Houli awarded OAM

Bachar Houli during his playing days with the Tigers. (AAP Image/Scott Barbour)

Gerald Lynch

Being recognised this King’s Birthday with a Medal of the Order of Australia (OAM), is Altona North’s Bachar Houli, a now renowned figure in AFL history.

He had been awarded the honour for service to Australian rules football, multiculturalism, and the Islamic community.

Houli, who has a Lebanese background, was born in Australia and grew up in Melbourne’s west, in Altona North and Tarneit.

He attended high school at Al-Taqwa College in Truganina, and played his junior football with Spotswood, before being called up to play for the Western Jets.

Houli’s career is an extremely decorated one, with 232 career games, three premierships, and an all-Australian jacket. However, his career started in a difficult manner.

After four seasons with Essendon where he played just 26 matches, Houli decided to find a new home, and never looked back.

“Essendon is a great football club and Kevin Sheedy was such a great leader, but unfortunately after he left, the environment wasn’t working for me on the field and it was an opportunity for change,” he said.

“The Richmond coaches and leaders created a culture that encouraged connection and storytelling that enabled me to grow on and off the field and allowed me to get the best out of myself.”

When looking back at his long career, it was the off-field side that he held most dearly.

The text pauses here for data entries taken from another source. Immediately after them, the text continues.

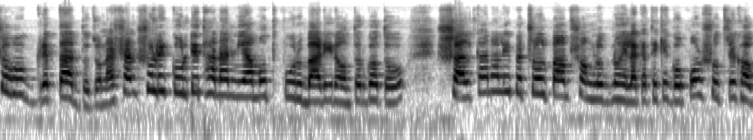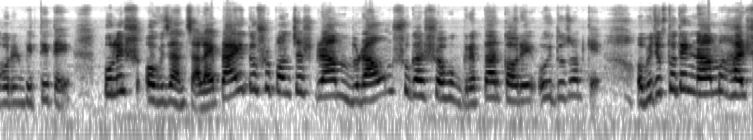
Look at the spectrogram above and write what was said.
সহ গ্রেপ্তার দুজন। আসানসোলের কুলটি থানার নিয়ামতপুর বাড়ির অন্তর্গত শালকানালি পেট্রোল পাম্প সংলগ্ন এলাকা থেকে গোপন সূত্রে খবরের ভিত্তিতে পুলিশ অভিযান চালায়। প্রায় দুশো পঞ্চাশ গ্রাম ব্রাউন সুগার সহ গ্রেপ্তার করে ওই দুজনকে। অভিযুক্তদের নাম হর্ষ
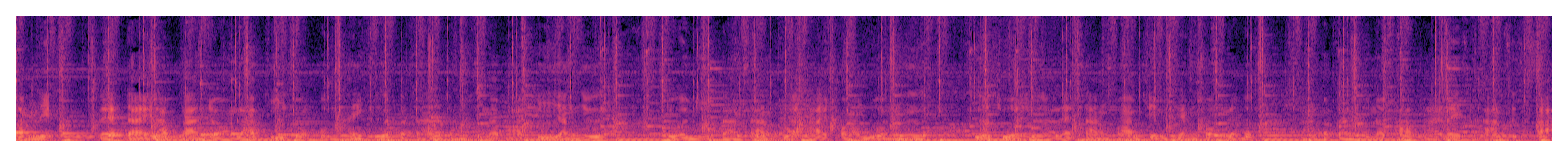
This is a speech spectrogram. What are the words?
สำเร็จ และได้รับการยอมรับที่ การสร้างเครือข่ายความร่วมมือ เพื่อช่วยเหลือและสร้างความเข้มแข็งของระบบการประกันคุณภาพภายในสถานศึกษา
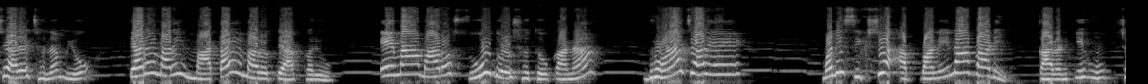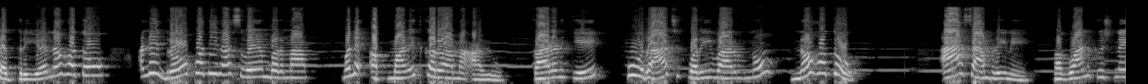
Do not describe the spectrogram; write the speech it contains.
જ્યારે જન્મ્યો ત્યારે મારી માતાએ મારો ત્યાગ કર્યો. એમાં મારો શું દોષ હતો કાના? દ્રોણાચાર્યએ મને શિક્ષા આપવાની ના પાડી, કારણ કે હું ક્ષત્રિય ન હતો અને દ્રૌપદીના સ્વયંવરમાં મને અપમાનિત કરવામાં આવ્યું, કારણ કે હું રાજ પરિવારનો ન હતો. આ સાંભળીને ભગવાન કૃષ્ણએ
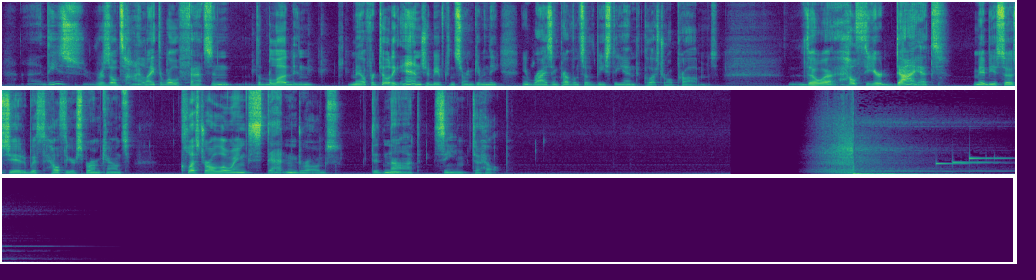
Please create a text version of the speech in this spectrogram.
These results highlight the role of fats in the blood in male fertility and should be of concern given the rising prevalence of obesity and cholesterol problems. Though a healthier diet may be associated with healthier sperm counts, cholesterol-lowering statin drugs did not seem to help.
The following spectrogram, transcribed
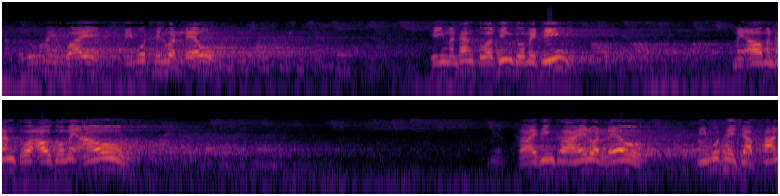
ตรัสรู้ให้ไว วิมุตให้รวดเร็ว ทิ้งมันทั้งตัวทิ้งตัวไม่ทิ้ง ไม่เอามันทั้งตัวเอาตัวไม่เอาคลายทิ้งคลายให้รวดเร็ววิมุตให้ฉับพัน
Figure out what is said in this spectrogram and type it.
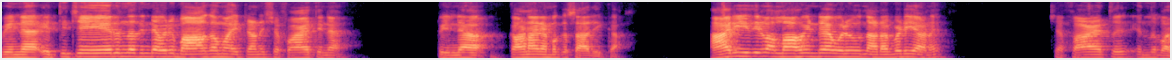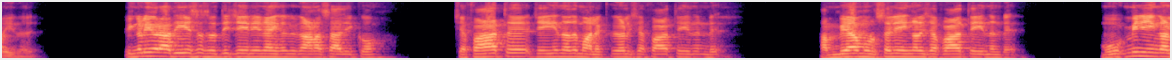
പിന്നെ എത്തിച്ചേരുന്നതിന്റെ ഒരു ഭാഗമായിട്ടാണ് ഷഫായത്തിനെ പിന്നെ കാണാൻ നമുക്ക് സാധിക്കാം ആ രീതിയിൽ അള്ളാഹുവിന്റെ ഒരു നടപടിയാണ് ഷഫായത്ത് എന്ന് പറയുന്നത്. നിങ്ങൾ ഈ ഒരു അതീസ് ശ്രദ്ധിച്ചു കഴിഞ്ഞാൽ നിങ്ങൾക്ക് കാണാൻ സാധിക്കും. ഷഫാത്ത് ചെയ്യുന്നത് മലക്കുകൾ ഷഫാത്ത് ചെയ്യുന്നുണ്ട്. അമ്പ്യ മുർസലീങ്ങൾ ഷഫാത്ത് ചെയ്യുന്നുണ്ട്. മുഅ്മിനീങ്ങൾ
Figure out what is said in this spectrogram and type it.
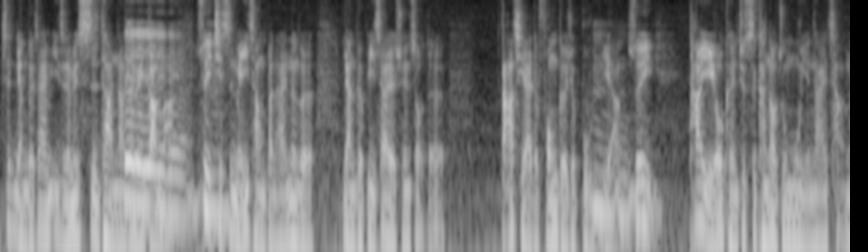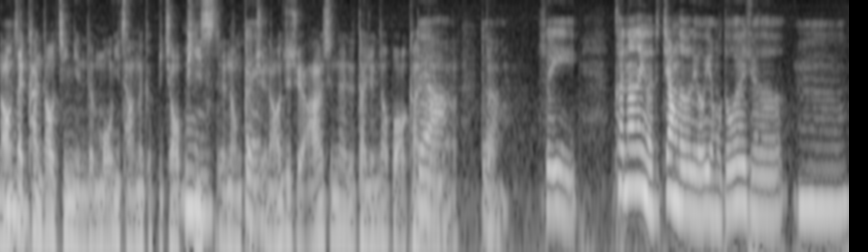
这两个在一直在那边试探啊，在那边干嘛？所以其实每一场本来那个两个比赛的选手的打起来的风格就不一样，嗯、所以。他也有可能就是看到朱木炎那一场，然后再看到今年的某一场那个比较 peace 的那种感觉，嗯、然后就觉得啊，现在的跆拳道不好看。对啊，对啊。所以看到那个这样的留言，我都会觉得，嗯，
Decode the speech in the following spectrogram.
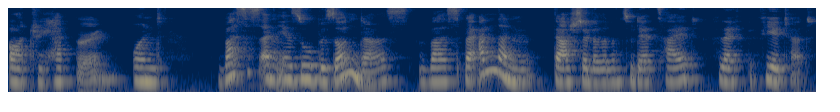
Audrey Hepburn? Und was ist an ihr so besonders, was bei anderen Darstellerinnen zu der Zeit vielleicht gefehlt hat?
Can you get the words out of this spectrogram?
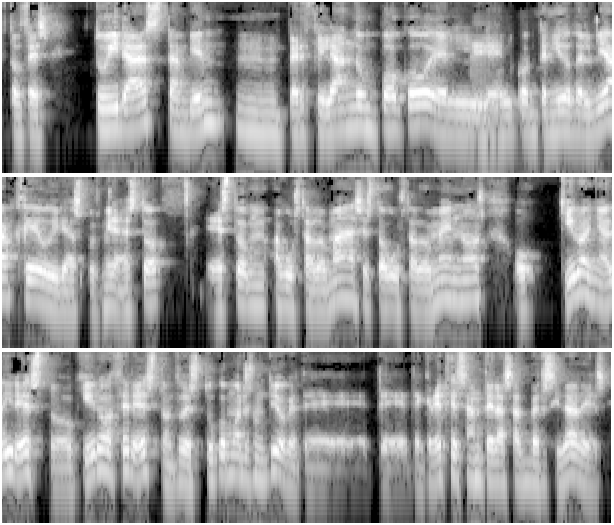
Entonces, tú irás también mm, perfilando un poco el, Sí. el contenido del viaje o dirás, pues mira, esto, esto ha gustado más, esto ha gustado menos, o quiero añadir esto, o quiero hacer esto. Entonces, tú como eres un tío que te, te, te creces ante las adversidades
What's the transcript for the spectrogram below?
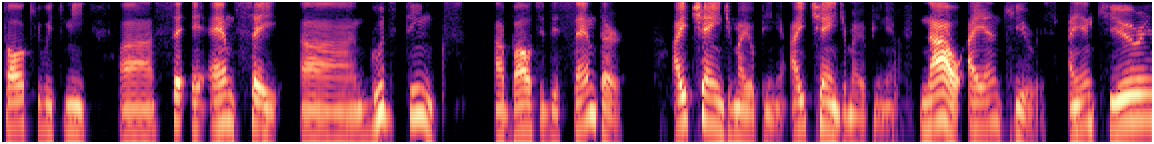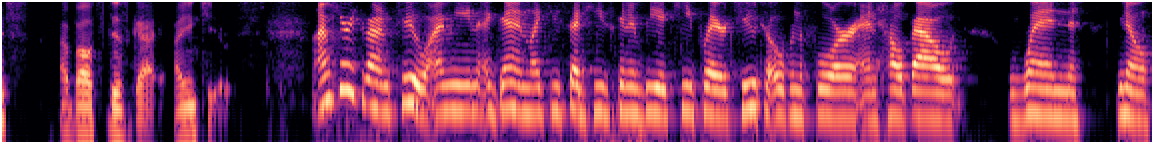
talk with me uh, say, and say uh, good things about the center I change my opinion. I change my opinion. Now I am curious. I am curious about this guy. I am curious. I'm curious about him too. I mean, again, like you said, he's going to be a key player too to open the floor and help out when, you know,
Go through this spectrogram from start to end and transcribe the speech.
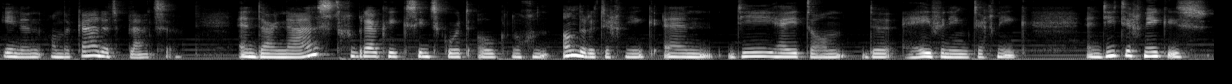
in een ander kader te plaatsen. En daarnaast gebruik ik sinds kort ook nog een andere techniek en die heet dan de Havening techniek. En die techniek is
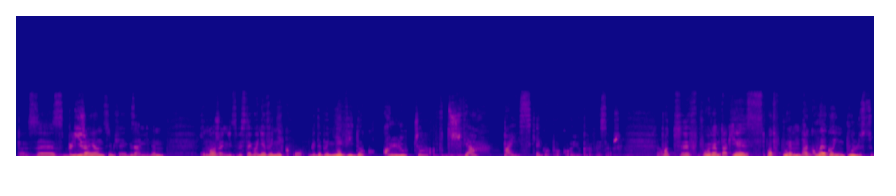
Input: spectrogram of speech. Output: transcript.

“There are many great memories, but you can’t go past the relationships you develop being part of a team and the lifelong friendships,” he said.

“Winning the first premiership in 2017 was also pretty special because it meant so much not only to me but the whole community.”

Community is a word that describes Houli best.

He was awarded the Jim Stynes Community Leadership Award in 2020, and the AFL’s Yiooken Award in 2019.

Further, he has been awarded a Victorian Multicultural Commission Award, and an Award for Muslim and non-Muslim Understanding by the Australia Day Council.

Although he will always be hailed as a triple premiership hero at the Tigers, his legacy will stem far deeper, with his work with the Bachar Houli Foundation (BHF) supporting more than 35,000 people to date.

“I hope I can be remembered as someone authentic who role modelled his Islamic values on and off the field and played a small role in giving minority communities a sense of belonging,” he said.

Houli said it was in 2011 when he felt the Muslim community was underrepresented across the AFL, and young Muslims in Australia lacked sporting role models, leading him to develop the BHF.

Established in 2012, the BHF is a not-for-profit organisation that aims to develop young leaders within the Muslim community.

“It was a challenging time for the community and I wanted to provide opportunities and pathways for our young people through sport,” he said.

“My faith has always been the driver for me because it’s a big part of our purpose as Muslim to give back and help others. I have always enjoyed helping people and seeing young people grow.

“Ultimately our biggest purpose is to enable young people to be the best versions of themselves by being physically and mentally healthy, great leaders and proud of their identity.”

He currently runs the Islamic College of Sport in Coburg, but an expansion to Melbourne’s west is in the works, and expected to be open from next year.

An information session for students entering year 11 next year is coming up this Thursday, June 13, at the Australian Islamic Centre in Newport, from 6pm to 8pm.